EXERCISE MATERIALS:
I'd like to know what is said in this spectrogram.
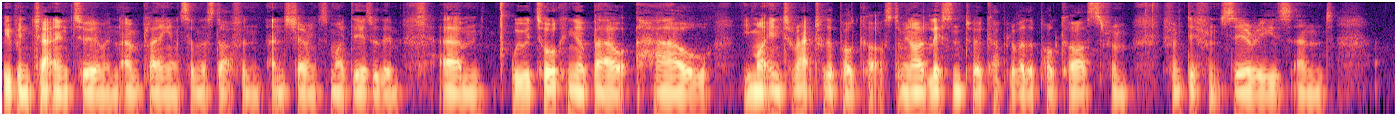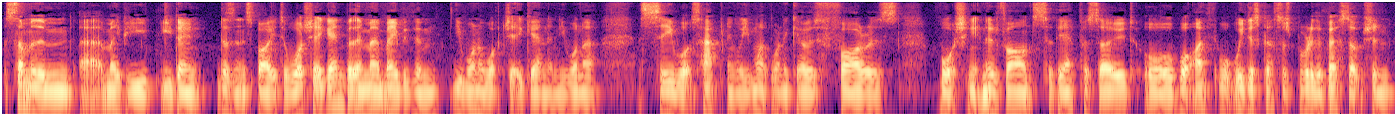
We've been chatting to him and, and playing on some of the stuff and, and sharing some ideas with him. Um, we were talking about how you might interact with a podcast. I mean, I'd listened to a couple of other podcasts from from different series, and some of them uh, maybe you, you don't doesn't inspire you to watch it again, but then maybe them you want to watch it again and you want to see what's happening, or you might want to go as far as watching it in advance to the episode, or what I what we discussed was probably the best option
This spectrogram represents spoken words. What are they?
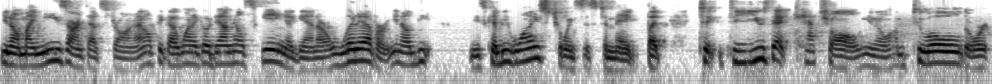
you know, my knees aren't that strong. I don't think I want to go downhill skiing again or whatever. You know, the, these can be wise choices to make. But to, to use that catch all, you know, I'm too old or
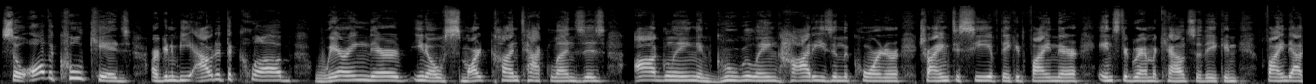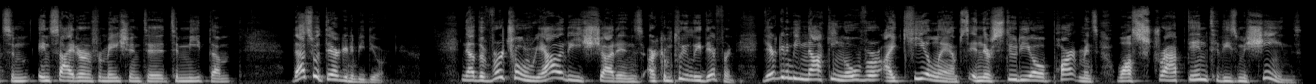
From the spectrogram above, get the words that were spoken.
So all the cool kids are going to be out at the club wearing their, you know, smart contact lenses, ogling and googling hotties in the corner, trying to see if they could find their Instagram account so they can find out some insider information to to meet them. That's what they're going to be doing. Now, the virtual reality shut ins are completely different. They're going to be knocking over IKEA lamps in their studio apartments while strapped into these machines.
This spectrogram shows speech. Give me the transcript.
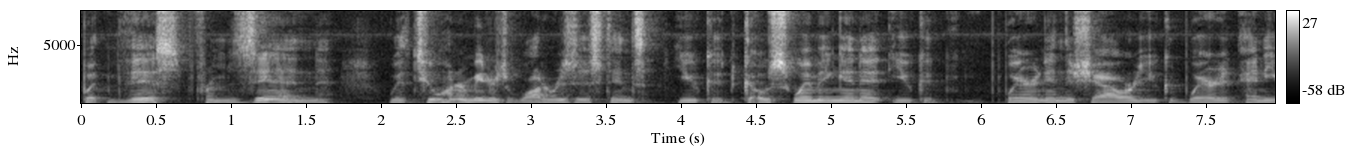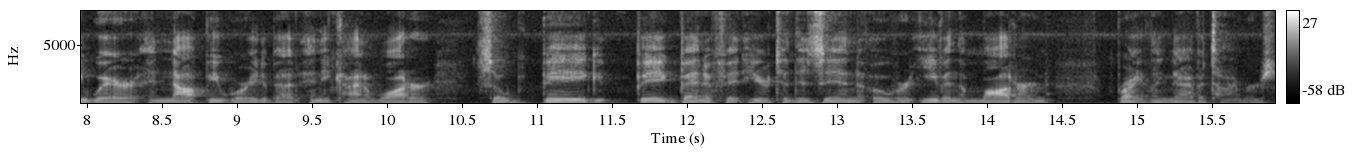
But this from Sinn, with 200 meters of water resistance, you could go swimming in it, you could wear it in the shower, you could wear it anywhere and not be worried about any kind of water. So big, big benefit here to the Sinn over even the modern Breitling Navitimers.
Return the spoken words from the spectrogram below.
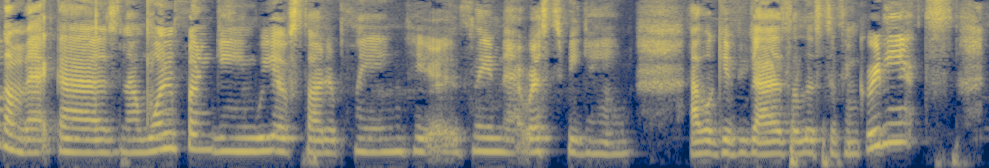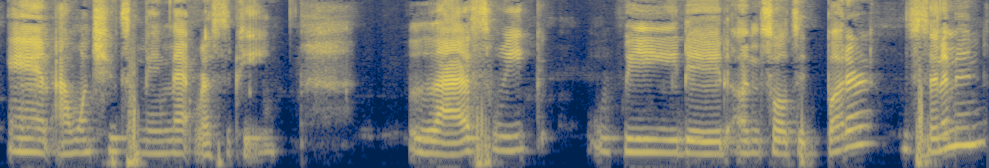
Welcome back, guys. Now, one fun game we have started playing here is name that recipe game. I will give you guys a list of ingredients and I want you to name that recipe. Last week we did unsalted butter, cinnamon,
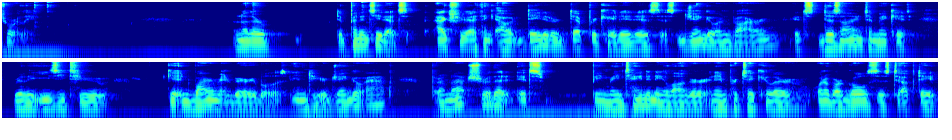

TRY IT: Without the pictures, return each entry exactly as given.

RESULT BELOW:
I'd like to know what is said in this spectrogram.
We've been chatting to him and, and playing on some of the stuff and, and sharing some ideas with him. Um, we were talking about how you might interact with a podcast. I mean, I'd listened to a couple of other podcasts from from different series, and some of them uh, maybe you, you don't doesn't inspire you to watch it again, but then maybe them you want to watch it again and you want to see what's happening, or you might want to go as far as watching it in advance to the episode, or what I what we discussed was probably the best option
This spectrogram represents spoken words. What are they?
you know, my knees aren't that strong. I don't think I want to go downhill skiing again or whatever. You know, the, these can be wise choices to make. But to, to use that catch all, you know, I'm too old or
From the spectrogram above, get the words that were spoken.
So all the cool kids are going to be out at the club wearing their, you know, smart contact lenses, ogling and googling hotties in the corner, trying to see if they could find their Instagram account so they can find out some insider information to to meet them. That's what they're going to be doing. Now, the virtual reality shut ins are completely different. They're going to be knocking over IKEA lamps in their studio apartments while strapped into these machines.
This spectrogram shows speech. Give me the transcript.
But this from Sinn, with 200 meters of water resistance, you could go swimming in it, you could wear it in the shower, you could wear it anywhere and not be worried about any kind of water. So big, big benefit here to the Sinn over even the modern Breitling Navitimers.
Return the spoken words from the spectrogram below.
Welcome back, guys. Now, one fun game we have started playing here is name that recipe game. I will give you guys a list of ingredients and I want you to name that recipe. Last week we did unsalted butter, cinnamon,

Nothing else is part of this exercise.